When it comes to investing in physical property there are a huge number of factors you should take into consideration – everything from how a property is going to fit in with your personal financial situation from a tax and cash flow perspective to the macro-economic and political factors that may influence property prices.
All of these factors are important, and need to be considered, but today I want to discuss one factor in particular. Something I believe creates long lasting value in a property. Before I jump into it, you first need to understand the breakdown of how a property is valued.
When you buy a property you can essentially split the value of that property into two parts; the value of the land and the value of the house that sits on the land. From an investment perspective, it is the land that is important.
Over time, the land appreciates in value. The house on the other hand, will depreciate. That is why I always encourage people to try to buy a property that holds most of its value in the land and not the house. Buying a new house is a bit like buying a brand-new car – the depreciation will eat into your wealth over time. This is also why I would never buy an apartment because essentially you are only buying some nicely arranged bricks.
So now that we understand that the land is the valuable part of a property, how do you ensure you buy the right piece of land? The answer is simple – scarcity.
For me, scarcity is potentially the most important factor to consider when buying a house as scarcity creates value. If you think about it, this rule applies to many asset classes.
Take gold for example, a chunk of gold is fairly useless to the average person but everyone wants it. Why? Because of the value it holds! The only reason that gold holds value is because it is rare. If everyone could dig in their back yard and find a chunk of gold then it would no longer hold value as it would have lost its scarcity.
Going back to property, and more specifically land, scarcity in the location of your property will be a key driver of your property value over time. The key drivers of scarcity in property that I look for include:
- Distant to the central business district (CBD);
- Distance to natural resources such as the ocean or river;
- Distance to infrastructures such as schools, parks, highways, etc.
All of these areas are highly sought after and have limited space available. If you can find a property that ticks multiple boxes, you are onto a real winner! Let me give you an example.
Here in Perth, our most expensive suburb is Dalkeith with a median house price of $2.29 million. If we look at where Dalkeith is on the map, its bang on the river, a stone throw from the ocean and a short drive to the CBD – tick, tick, tick!
If the property market goes through a downturn, these scarce properties will still feel the impact of that downturn but to a lesser extent. There will always be some level of demand for these rare properties from both a buying and renting perspective.
On the other hand, if you purchase a house in a remote location then the land is not scarce – there is plenty of it available. Let’s take Byford for example which is another local Perth suburb. Byford is essentially in the middle of nowhere. If we compare the trend of the median house price between Byford and Dalkeith over the last few years, you can see a notable difference.

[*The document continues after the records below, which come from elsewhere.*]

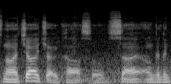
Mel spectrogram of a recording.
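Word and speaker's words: 二条: it's not Nijo Castle. It's actually pronounced Nijo Castle.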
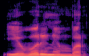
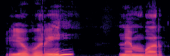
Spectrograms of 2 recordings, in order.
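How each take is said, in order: First: Said in the usual way. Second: Word by word. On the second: Shown as a demonstration. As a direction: separate ఎవరి and number for learners. Teacher repeats phrase word by word. (పదం పదంగా, మధ్యలో ఆగి)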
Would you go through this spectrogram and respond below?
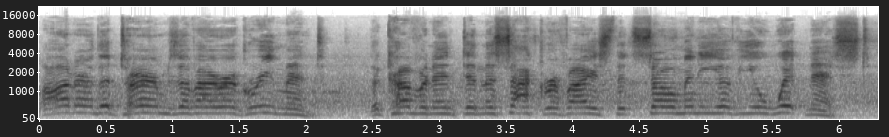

Now obviously these charts are not gospel as there can be many factors impacting the median sales price such as reducing block sizes. However, in my opinion, the key problem with Byford is that new subdivided blocks of land are getting released regularly because there is so much land available out there.
Now obviously scarcity is a great thing to have but you also have to work within your budget. Most people can’t afford to buy in suburbs like Dalkeith but you can apply these same principals within your means.
When I purchased my first house, I understood the value of scarcity so I drew a circle of all the houses within 15 kilometers from the CBD. I then eliminated all the suburbs that didn’t fit into my price bracket and was left with a list of suburbs that I could afford to buy in. Of those suburbs left, I added on my second level of filters which included things like local infrastructure, proximity to family and friends, etc.
My first home was not my ideal house, but it did fit my requirements at the time and because it ticks the scarcity box (somewhat) I intend to keep this house for the long-term as I believe the land will appreciate in value.
When I purchased my second house, I went through the same requirements but this time my budget was bigger so I was able to get close to both the CBD and the beach.
So, when you are buying a property just keep in mind that it is the land that is valuable and the location of that land will be a key driver of the property’s value. Having a nice house on the land is a luxury and, if you can afford that luxury, then great! But from an investment perspective, you should always prioritise land over house.